UE will be mentored by Derrick Pumaren, who also steered La Salle to its first two UAAP championships. Roi Sumang, he of the sideburns and fearless drives, will be joined by Charles Mammie and newcomer Moustapha Arafat, and it’s hard to write off a team that has all that. NU lost a lot of players but will welcome Henri Betayene, Alfred Aroga, plus rookies from their champion Bullpups team and players like former Red Cub Rev Diputado. UAAP Commissioner Andy Jao mentioned that he sees a very competitive and open season, and it’s not hard to see why. La Salle is still the clear favorite, but none of these squads are far behind.
When Thomas Torres, Kib Montalbo, or Terrence Mustre dribbles the ball downcourt, he can pound it down low to Van Opstal to post-up his man, or to Perkins at the baseline for a jumper. He can hand it to Teng and let him barrel his way to the basket for a hoop-and-harm bucket, or to Vosotros on the wing for a booming triple. A miss can be tracked down by Norbert Torres or Andrada for a stick-back, and that’s not counting their players who will be coming off the pine.
La Salle does indeed have a stacked line-up, the deepest they’ve had in years, and opposing coaches and sports pundits are already heaping praise on them and setting expectations. And indeed, after winning the championship last year and retooling their roster, make no mistake: This title is theirs to lose.
But if the preseason is any indication, this team is still susceptible to stepping on the break when they’re up by a mile, especially on the defensive end, allowing their opponents to claw their way back into games. The team is also prone to coughing the ball up. These observations on a preseason tournament that they won might seem like nitpicking, but take a look at what Coach Juno himself mentioned during the UAAP Press Conference, when his team was constantly tagged by opposing coaches as the team to beat:
“In my humble opinion, I don’t focus too much on the expectations and opinion of others.

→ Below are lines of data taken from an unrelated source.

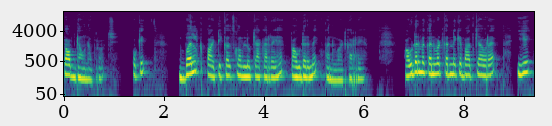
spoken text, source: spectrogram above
Top down approach okay bulk particles को हम लोग क्या कर रहे हैं? पाउडर में कन्वर्ट कर रहे हैं। पाउडर में कन्वर्ट करने के बाद क्या हो रहा है? ये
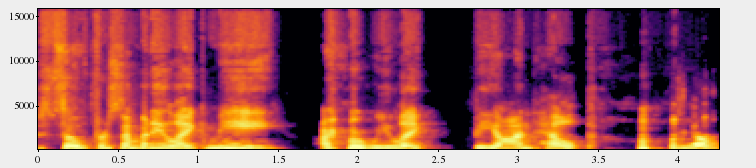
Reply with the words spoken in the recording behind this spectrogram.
so for somebody like me, are we like beyond help? no.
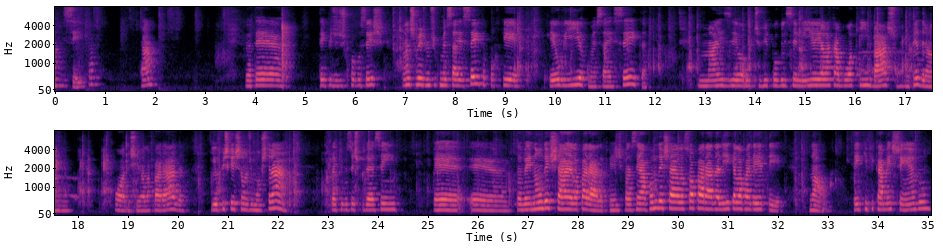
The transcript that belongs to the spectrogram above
uma receita, tá? Eu até tenho que pedir desculpa a vocês antes mesmo de começar a receita, porque eu ia começar a receita, mas eu tive hipoglicemia e ela acabou aqui embaixo, empedrando. Ó, deixei ela parada e eu fiz questão de mostrar para que vocês pudessem é, é, também não deixar ela parada, porque a gente fala assim, ah, vamos deixar ela só parada ali que ela vai derreter. Não, tem que ficar mexendo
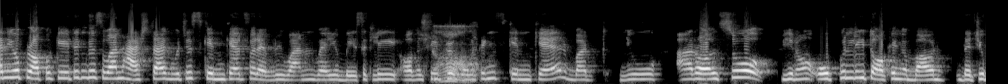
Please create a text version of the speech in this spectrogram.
and you're propagating this one hashtag which is skincare for everyone where you're basically obviously Yeah. promoting skincare but you are also you know openly talking about that you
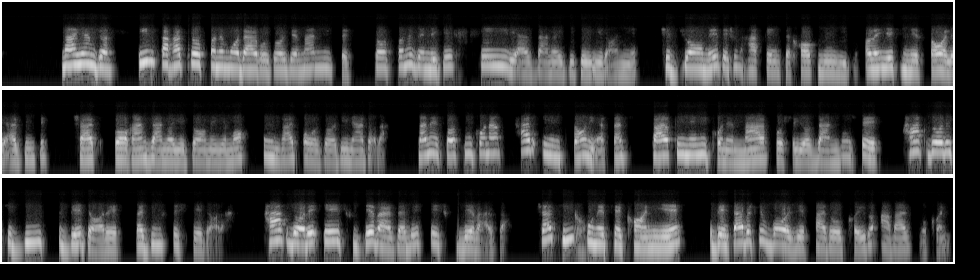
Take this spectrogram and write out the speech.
مریم جان این فقط داستان مادر بزرگ من نیستش داستان زندگی خیلی از زنهای دیگه ایرانیه. که جامعه بهشون حق انتخاب نمیده. حالا یک مثال از اینکه شاید واقعا زنای جامعه ما اونقدر آزادی ندارن. من احساس می‌کنم هر انسانی اصلا فرقی نمی‌کنه مرد باشه یا زن باشه حق داره که دوست بداره و دوستش بدارن. حق داره عشق بورزه بهش عشق بورزن شاید این خونه تکانیه بهتر باشه واژه فداکاری رو عوض بکنیم.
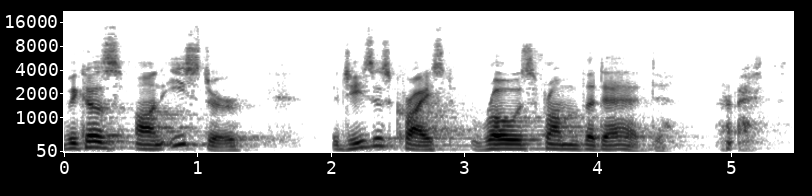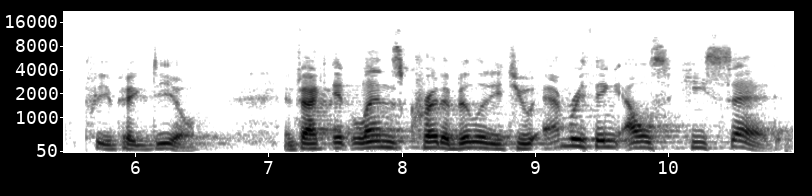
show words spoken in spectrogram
Because on Easter, Jesus Christ rose from the dead. Pretty big deal. In fact, it lends credibility to everything else he said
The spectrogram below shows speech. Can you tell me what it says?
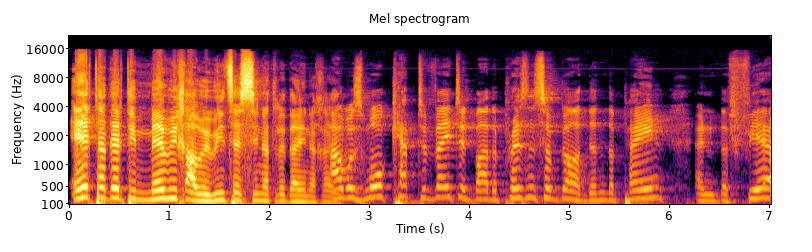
ერთადერთი მე ვიყავი, ვინც ეს სინათლე დაინახა. I was more captivated by the presence of God than the pain and the fear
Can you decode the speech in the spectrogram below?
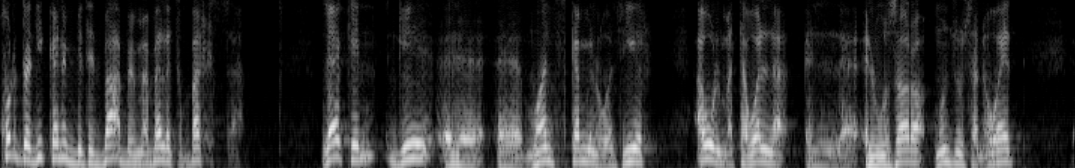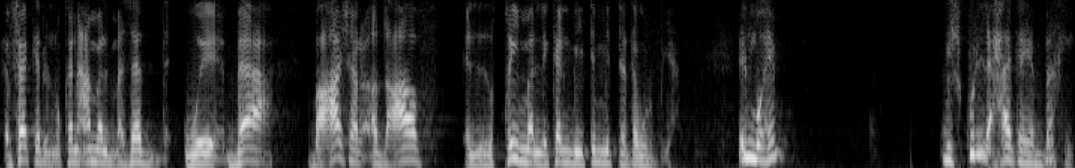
الخردة دي كانت بتتباع بمبالغ بخسة لكن جه آه، آه، مهندس كامل وزير أول ما تولى ال- الوزارة منذ سنوات فاكر إنه كان عمل مزاد وباع بعشر أضعاف القيمة اللي كان بيتم التداول بيها. المهم مش كل حاجة ينبغي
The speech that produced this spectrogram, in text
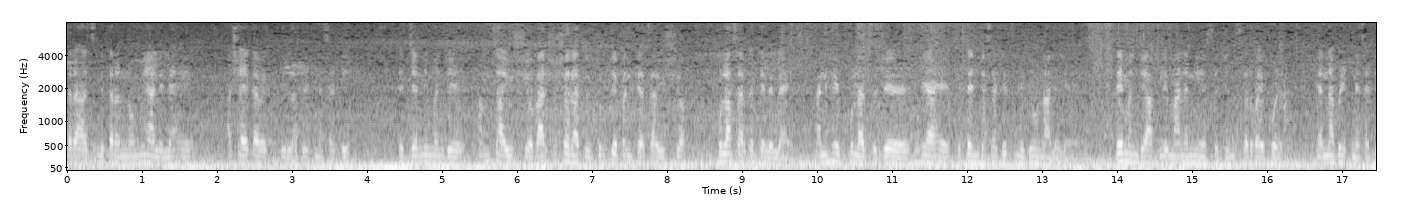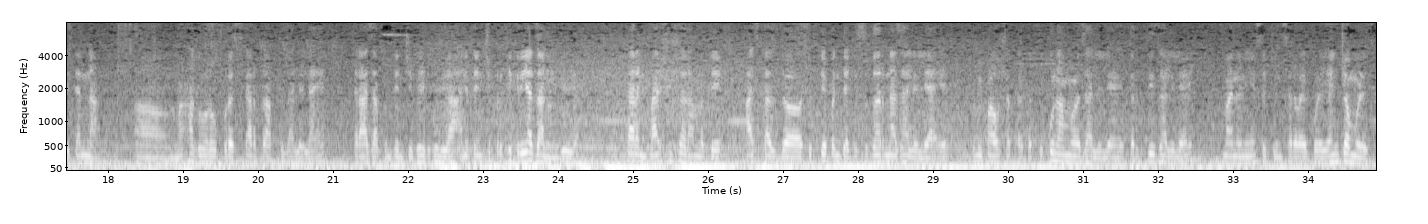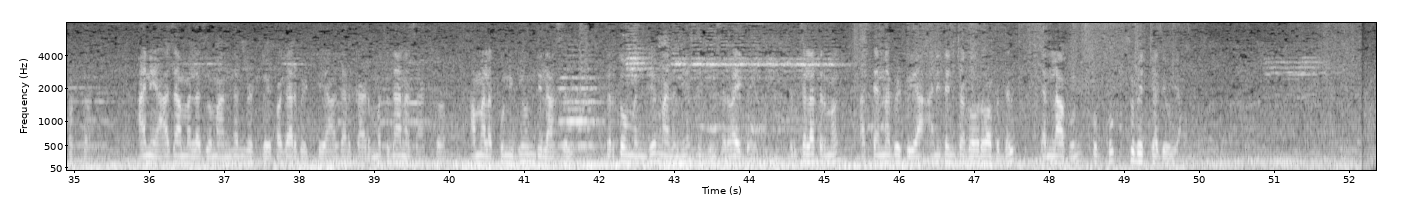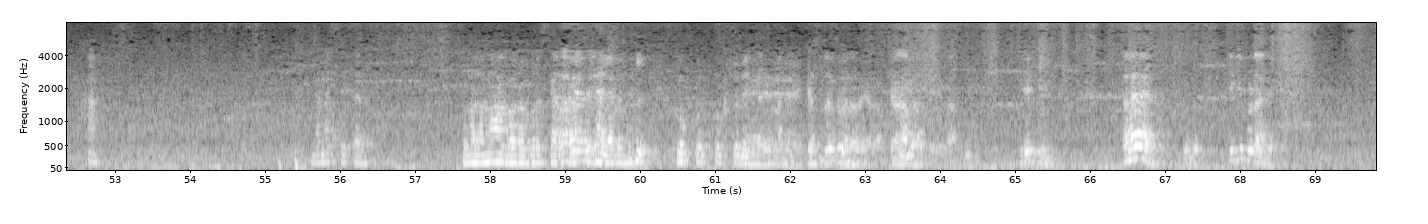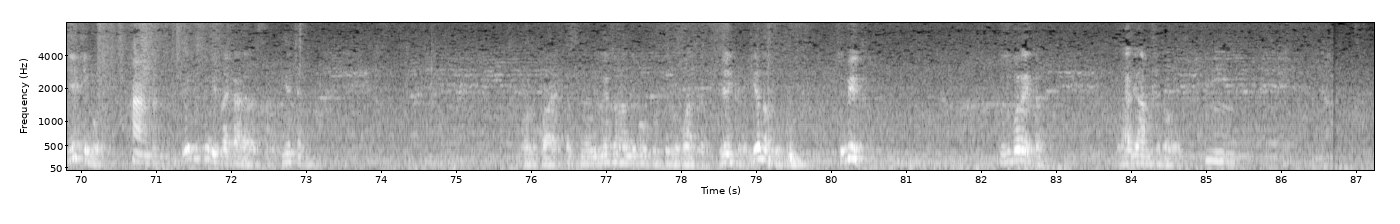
तर आज मित्रांनो मी आलेले आहे अशा एका व्यक्तीला भेटण्यासाठी. ते ज्यांनी म्हणजे आमचं आयुष्य बारशी शहरातील तृतीयपंथीयाचं आयुष्य फुलासारखं केलेलं आहे. आणि हे फुलाचं जे हे आहे ते त्यांच्यासाठीच मी घेऊन आलेले आहे. ते म्हणजे आपले माननीय सचिन सरवायकोळे यांना भेटण्यासाठी त्यांना महागौरव पुरस्कार प्राप्त झालेला आहे. तर आज आपण त्यांची भेट घेऊया आणि त्यांची प्रतिक्रिया जाणून घेऊया. कारण बार्शी शहरामध्ये आजकाल सुट्टी पण त्याची सुधारणा झालेली आहे. तुम्ही पाहू शकता तर ती कुणामुळे झालेली आहे? तर ती झालेली आहे माननीय सचिन सरवाईकुळे यांच्यामुळेच फक्त. आणि आज आम्हाला जो मानधन भेटतोय पगार भेटते आधार कार्ड मतदानाचा हक्क आम्हाला कोणी घेऊन दिला असेल तर तो म्हणजे माननीय सचिन सरवाईकुळे तर चला तर मग आज त्यांना भेटूया आणि त्यांच्या गौरवाबद्दल त्यांना आपण खूप खूप शुभेच्छा देऊया. हां. नमस्ते सर. तुम्हाला महागौरव पुरस्कार प्राप्त झाल्याबद्दल खूप खूप खूप शुभेच्छा तुम्हाला. कसलंच बरं आहे बा. क्या बात आहे बा. ये की. पुढे आले. ये की मग हां ये की सुमितला काढायला सांग याच्यात बोल काय लेकरांनी ये इकडे. ये ना तू. सुमित तुझं बरं आहे का? आधी आमचं बघायचं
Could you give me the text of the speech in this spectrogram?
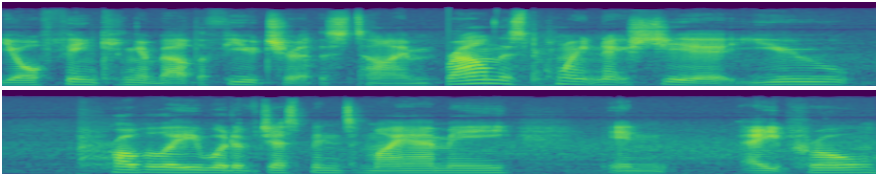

Performing every game is what’s important more than expectations.”
So at least for a while, let’s put a hold on those declarations about this team that start with the letter ‘D’ and is closely connected to a long line of successful kings (think Chinese emperors). Instead, let’s try to look at the upcoming season the way Sauler will: A day, a game at a time.